Mr. Shee argued in defence that no charge of felony could be maintained against the prisoners simply from the circumstance of some of the goods being found in the younger prisoner’s lodging; and if the jury were not satisfied of her guilt upon any ther point, the crime could not be that of felony, but that of having received stolen goods. After commenting upon the serious points of evidence given by the younger Mr. Budden, and of the extreme carelessness of which most linen drapers were guilty, in this case as well as the last, in their not keeping regular entry of the goods sold, by which they might soon learn whether goods had been stolen, and before the time as stated in the two cases just heard, wherein most of the goods were not known to have been stolen until they were found by the policeman, Mr. Shee exhorted the jury to dismiss from their minds all prejudice which might have been raised against the prisoners, in consequence of their being charged upon several indictments with stealing.

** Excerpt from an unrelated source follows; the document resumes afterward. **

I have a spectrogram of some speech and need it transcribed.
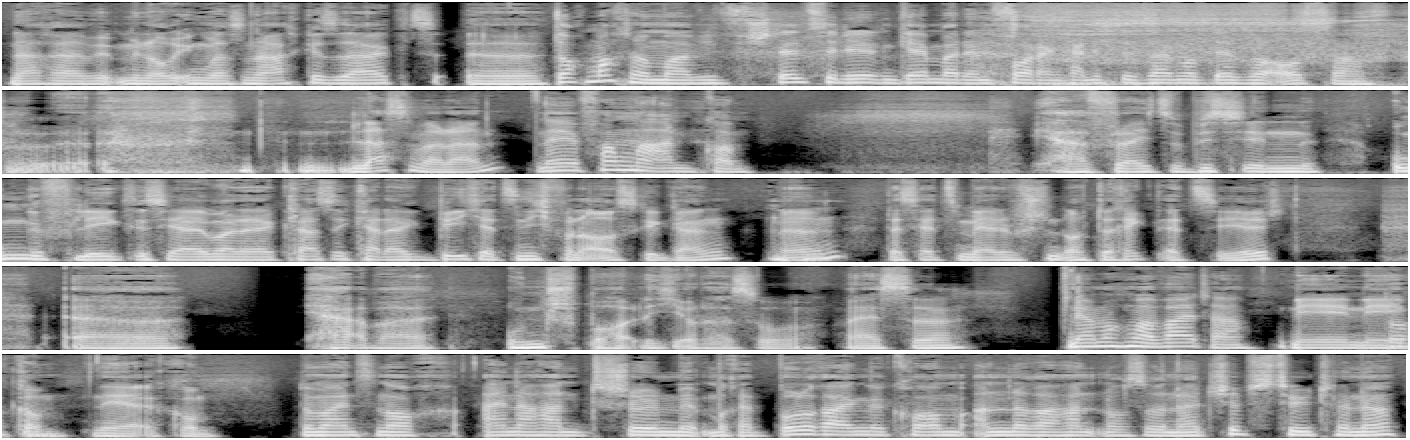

The learned Recorder, in summing up, directed the attention of the jury to the particular circumstance of the goods being traced to the possession of the prisoners; and combated the assertion made by the counsel, that felony could not be maintained against them from this fact.

Verdict, Guilty.

Upon a third indictment they were charged with having stolen 10 3/4 yards of black silk serge, and a shawl, the property of George Payn, of All Saints.

Mr. Payn said he could swear to the block upon which the serge was rolled, from certain marks, but he could not swear to the shawl which the policeman produced.

Mr. Shee, in defence, said he could not think the jury could well find the younger prisoner guilty of felony, for it appeared that she adopted no means of converting into money the things reputed to have been stolen by her. It appeared to him that he had, doubtless, been the dupe of some designing villain, much more practised in theft than she appeared to be. After nine observations in extenuation of the punishment with which he ought to be visited under such circumstances, the jury proceeded to consider their verdict, and returned Elizabeth Fuller, Not Guilty; Ann, Guilty.

The fourth indictment, for stealing a table cloth and a piece of baize, the property of Stephen Marrell, of the "Angelo Castle," was not gone into.

The sentences were passed on Friday morning: Elizabeth Fuller to twelve months’ imprisonment in the House of Correction; Ann, to twelve months upon the first conviction, and three days upon the second, and to be kept to hard labour.

On receiving her sentence, the elder prisoner curtsied and asked the Court, with considerable nonchalance, if she might not be suffered to have certain duplicates of pawned property, which had not been claimed, delivered up to her.


From the Kentish Gazette, 7 February 1843.


James Baker was charged with stealing a sheep, the property of Mr. Robert Young, and Susan Milgate was charged as an accomplice.

It appeared by the evidence of Inspector Bradley, that from information be received he suspected the prisoners of the theft, and, accompanied by Policeman Spratt, found the male prisoner at the "City of London," and conveyed him to the Station-house. He afterwards went to the "Star Tap" where he found the female prisoner, and told her Mr. Young had lost a sheep, and he suspected it was at at her house. She denied all knowledge of it. He took her to her house in Fortune's passage, and found the sheep nearly whole, and also the skin. She then began to cry, and said, he (meaning the male prisoner) had brought her to it, and the sooner she was transported the better.

The skin was sworn to by Mr. Young's shepherd, to having marked it with a pitch mark R.Y. a short time before.

Another witness named Barton stated that he saw Baker on Friday evening come down Wincheap with a sack on his shoulder containing something heavy, but he did not know what it contained.

The prisoners, who had nothing to say in defence, were committed for trial.




BAX Richard 1837-41+ (age 50 in1841Census) Stapletons Guide


Stapletons GuideStapleton's Guide 1838


If anyone should have any further information, or indeed any pictures or photographs of the above licensed premises, please email:-